Tuesday 14 April 2015 20.22 BST
Criticism of the Kenyan authorities’ slow response to the Garissa massacre has reached new heights after a police chief admitted that a plane meant to transport commandos to the scene was instead being used to fly his family back from holiday on the coast.
The revelation on Tuesday fed growing fury at the government’s failure to intervene during the day-long slaughter at Garissa University by al-Shabaab militants on 2 April, which cost 148 lives.
Some of the victims had initially managed to hide from the killers after the assault began at dawn, but were discovered and murdered in the afternoon, many hours later. The police commandos only arrived seven hours after the attack started, finally breaking the siege in the evening.
The plane at the centre of the controversy is a Cessna 208B aircraft, which eventually flew the police commando unit to Garissa. Following press reports that it was being used for private purposes on 2 April, the police air-wing chief, Rogers Mbithi, said the plane had been dispatched to the coast on a training mission but admitted that on its return, it had stopped to pick up his relatives in the coastal resort of Mombasa and take them to Nairobi.
“There is nothing to hide. It came back with [my daughter-in-law] and two small children. I took full responsibility and explained that,” Mbithi told the Daily Nation.
The Cessna only returned to Nairobi from Mombasa at 11.30am on 2 April, four hours after the al-Shabaab raiders had shot their way into student hostels at Garissa. It left Nairobi with the police squad at 12.30pm, landing in Garissa, 90 miles from the Somali border, at 1.56pm, according to police records.
After a briefing and a road trip to the university, the commandos stormed the hostels at 5pm and killed all four attackers shortly afterwards.
The al-Shabaab gunmen went from cubicle to cubicle, herding cowering students before dividing them by religion and shooting the Christians at close range. The attackers apparently had so much time that they made calls to several of the victims’ parents before shooting the students in the head.
The revelations add to the growing number of questions facing President Uhuru Kenyatta’s administration, which had promised to take lessons from the four-day siege of Nairobi’s Westgate shopping mall in September 2013.
In his interview, Mbithi said the delay in deploying commandos was not attributable to the fact the plane was off on what appeared to be a jaunt but on the late decision to send the elite unit.

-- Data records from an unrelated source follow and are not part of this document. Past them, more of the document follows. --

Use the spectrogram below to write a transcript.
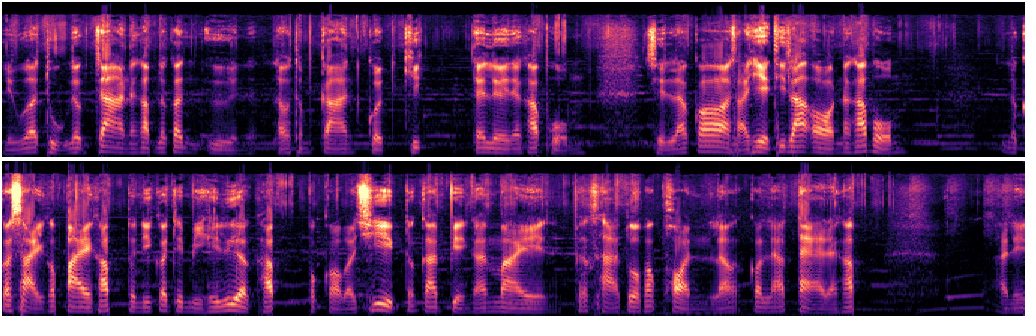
หรือว่าถูกเลิกจ้างนะครับ แล้วก็อื่นเราทำการกดคลิกได้เลยนะครับ ผม เสร็จแล้วก็สาเหตุที่ลาออกนะครับ ผม แล้วก็ใส่เข้าไปครับ ตัวนี้ก็จะมีให้เลือกครับ ประกอบอาชีพ ต้องการเปลี่ยนงานใหม่รักษาตัวพักผ่อนแล้วก็แล้วแต่นะครับ อันนี้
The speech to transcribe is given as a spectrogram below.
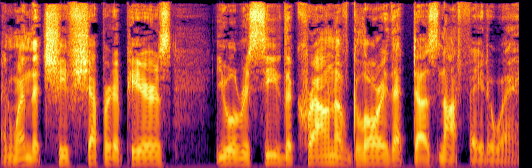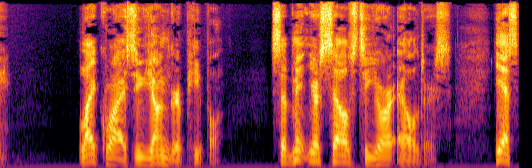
And when the chief shepherd appears, you will receive the crown of glory that does not fade away. Likewise, you younger people, submit yourselves to your elders. Yes,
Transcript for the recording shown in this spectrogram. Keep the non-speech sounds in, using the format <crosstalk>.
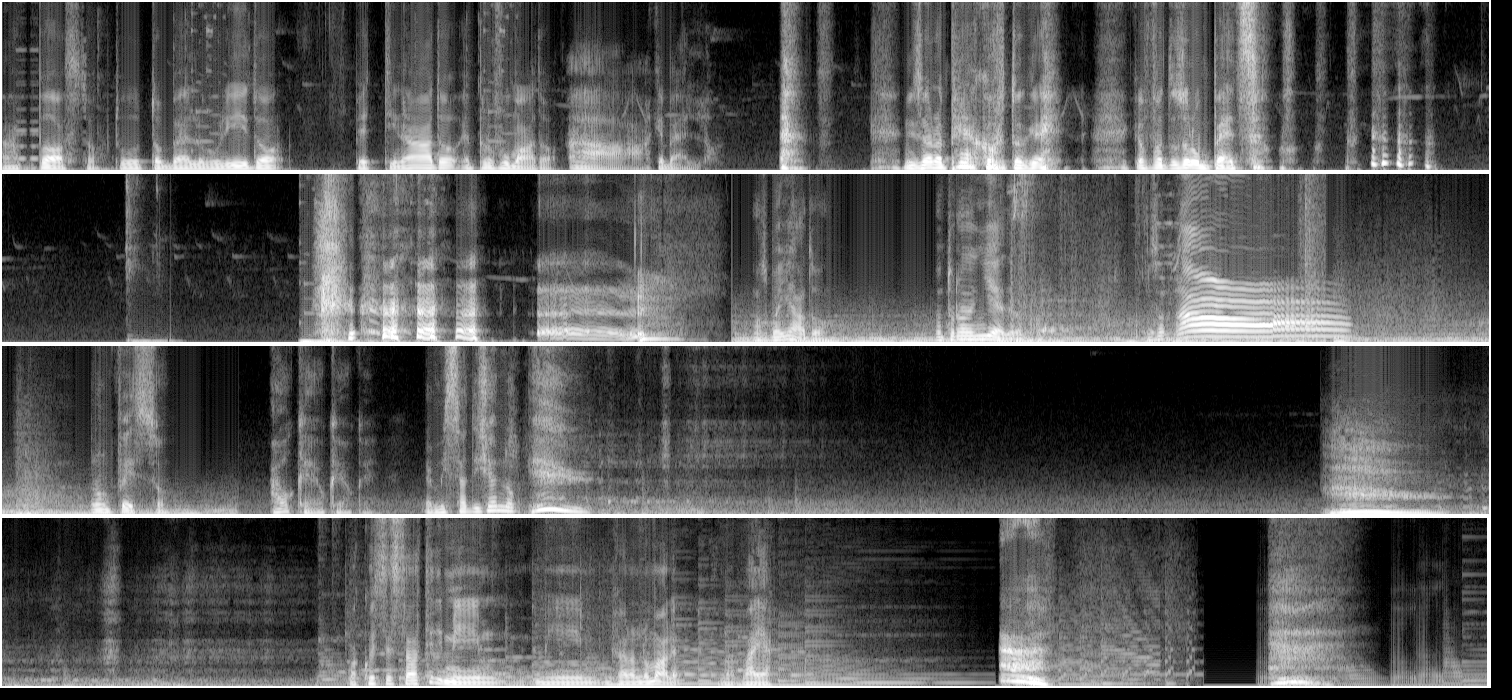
A posto, tutto bello pulito, pettinato e profumato. Ah, che bello. <laughs> Mi sono appena accorto che, che ho fatto solo un pezzo. <laughs> ho sbagliato. Sono tornato indietro. Sono... Ah! sono un fesso. Ah, ok, ok, ok. E mi sta dicendo... <gasps> Ma queste stalattiti mi, mi, mi faranno male? Ma vai a...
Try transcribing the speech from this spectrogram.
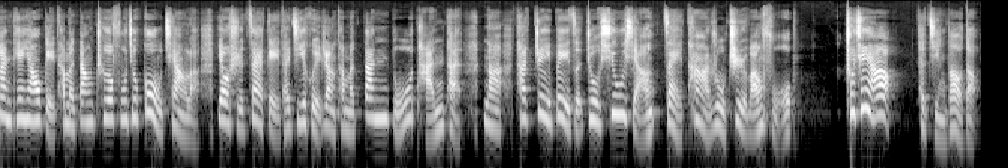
漫天妖给他们当车夫就够呛了，要是再给他机会让他们单独谈谈，那他这辈子就休想再踏入智王府。楚清瑶，他警告道。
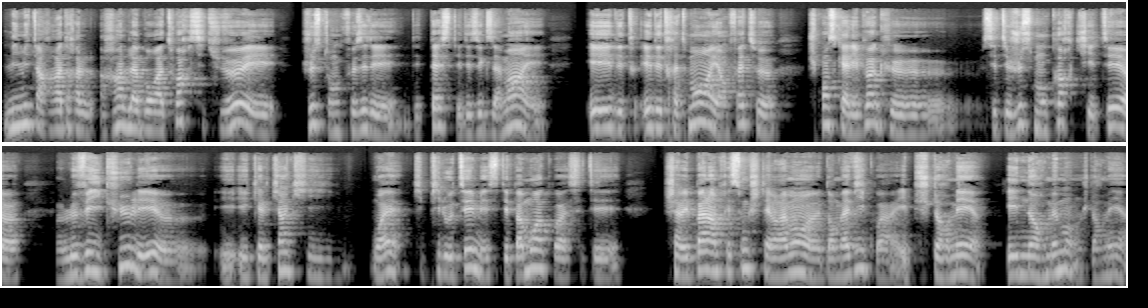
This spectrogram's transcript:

The explanation was greeted with derision by Kenyans on Twitter. Many described it as another example of the dysfunction within the security services that has left Kenya, a country once known as an island of stability in a turbulent region, vulnerable to repeated terror atrocities.
The outcry grew after pictures of two girls apparently enjoying a previous holiday trip to Mombasa on the same plane surfaced on Instagram. The identity of the girls has not been confirmed and the Instagram account was locked and its name changed on Tuesday. According to comments alongside the photos, the girls were on a trip to celebrate a birthday. The pictures show them posing in sunglasses on the steps of the plane.

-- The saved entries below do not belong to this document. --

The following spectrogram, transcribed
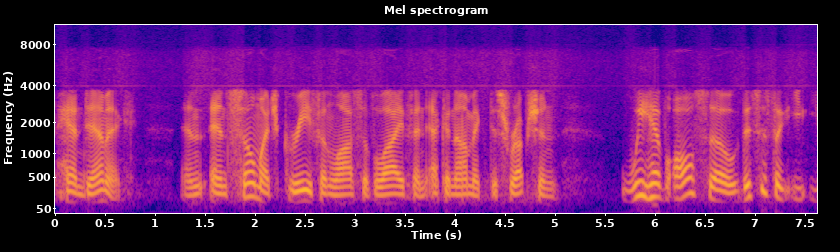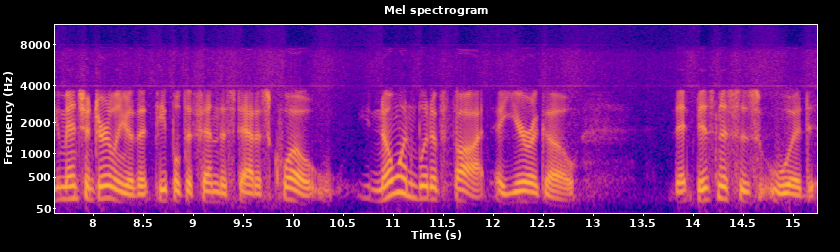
pandemic, and and so much grief and loss of life and economic disruption, we have also. This is the you mentioned earlier that people defend the status quo. No one would have thought a year ago that businesses would,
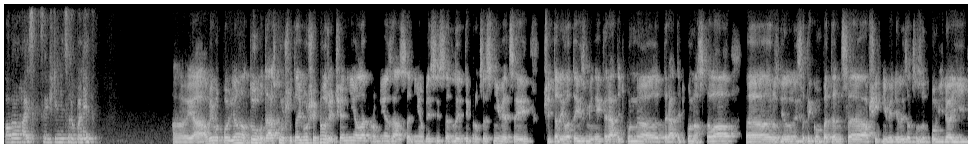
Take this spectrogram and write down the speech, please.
Pavel Hajs chce ještě něco doplnit? Já, abych odpověděl na tu otázku, už to tady bylo všechno řečený, ale pro mě je zásadní, aby si sedly ty procesní věci při tadyhle té změně, která teď, která teď nastala, eh, rozdělily se ty kompetence a všichni věděli, za co zodpovídají,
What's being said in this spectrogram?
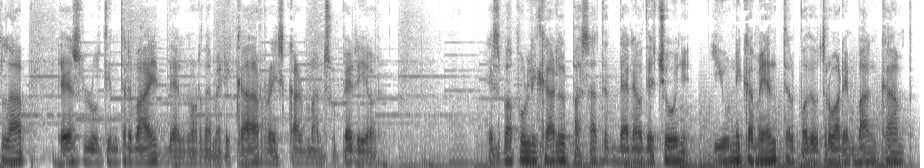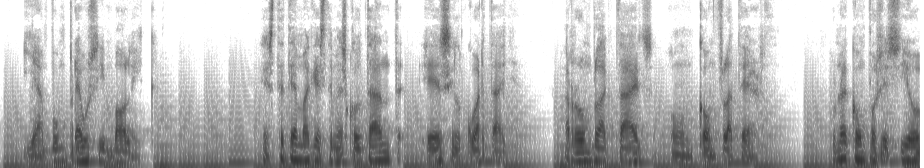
Last Lab és l'últim treball del nord-americà Race Carman Superior. Es va publicar el passat 19 de juny i únicament el podeu trobar en Bandcamp i amb un preu simbòlic. Este tema que estem escoltant és el quart any, Room Black Tides on Conflat Earth, una composició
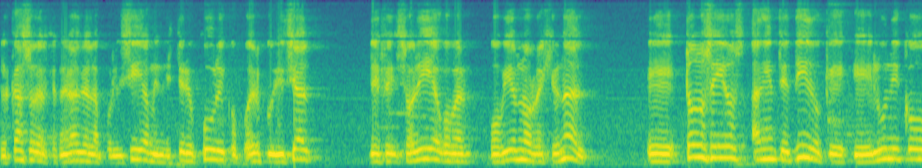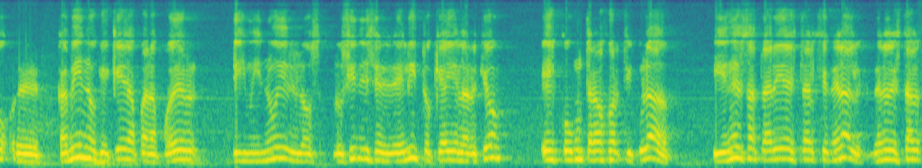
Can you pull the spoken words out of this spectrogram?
el caso del general de la policía, Ministerio Público, Poder Judicial, Defensoría, Gobierno Regional. Eh, todos ellos han entendido que el único camino que queda para poder disminuir los, los índices de delito que hay en la región es con un trabajo articulado. Y en esa tarea está el general. El general está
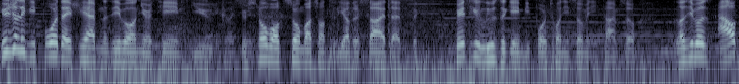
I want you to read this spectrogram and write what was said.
usually before that, if you have Nazeebo on your team, you you're snowballed so much onto the other side that the, basically lose the game before 20 so many times. So Nazeebo's out,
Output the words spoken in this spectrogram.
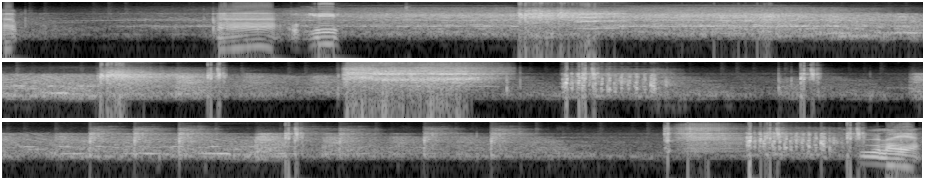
ครับ อ่า โอเค คืออะไรอะ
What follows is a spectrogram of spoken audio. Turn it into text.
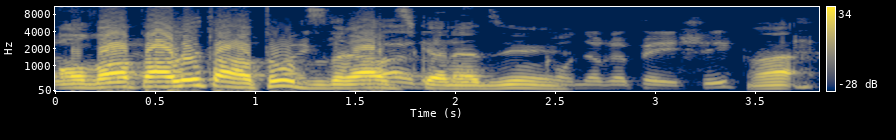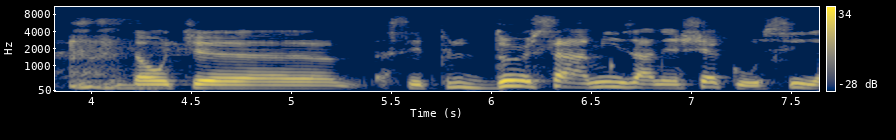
on, va en parler tantôt du draft du Canadien. Qu'on a repêché. Donc, euh, c'est plus de 200 mises en échec aussi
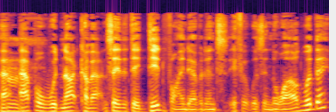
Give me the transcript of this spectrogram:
Mm. Apple would not come out and say that they did find evidence if it was in the wild, would they?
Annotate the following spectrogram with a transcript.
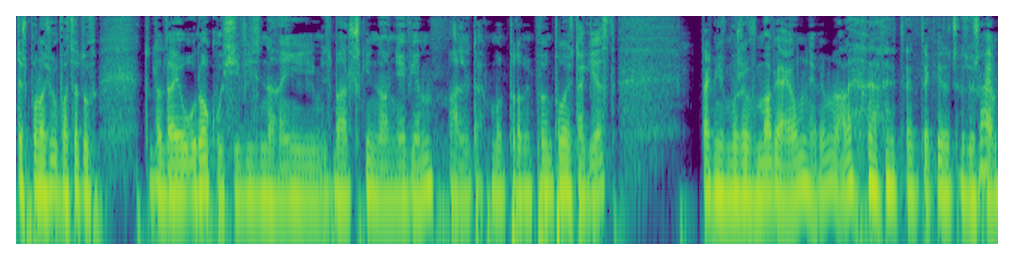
Też ponoć u facetów to nadaje uroku siwizna i zmarszczki, no nie wiem, ale tak ponoć tak jest. Tak mi może wmawiają, nie wiem, ale, ale te, takie rzeczy słyszałem.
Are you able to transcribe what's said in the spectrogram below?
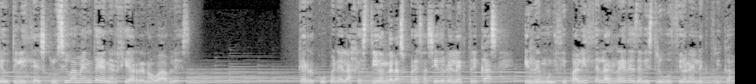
que utilice exclusivamente energías renovables, que recupere la gestión de las presas hidroeléctricas y remunicipalice las redes de distribución eléctrica.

The attack by al-Shabaab was the worst terrorist atrocity on Kenyan soil since the bombing of the US embassy in 1998, which cost more than 200 lives. Repeated attacks by the Somali-based Islamist militants have triggered such alarm in Kenya that an exploding transformer in the early hours of Sunday saw one student killed and dozens injured after they jumped from their rooms at Nairobi University halls of residence, thinking al-Shabaab had attacked.
Much of the anger in Kenya has focused on the widely reported fact that many of the Garissa victims hid for hours, texting their parents and praying that their lives would be saved before they were eventually discovered and killed.
The story of Lydia Akoth Obondi attracted particular attention. The second-year student first texted her mother, Christine, at 6.45am informing her of the attack. At 1.30pm her dad, James, called her line and she said: “Dad, our lives are at the mercy of al-Shabaab. Don’t call me again. Bye.”
The phone was soon snatched from her and a militant who spoke in a mix of Somali and Kiswahili accused Lydia’s parents of being unbelievers and shot the 21-year old in the head.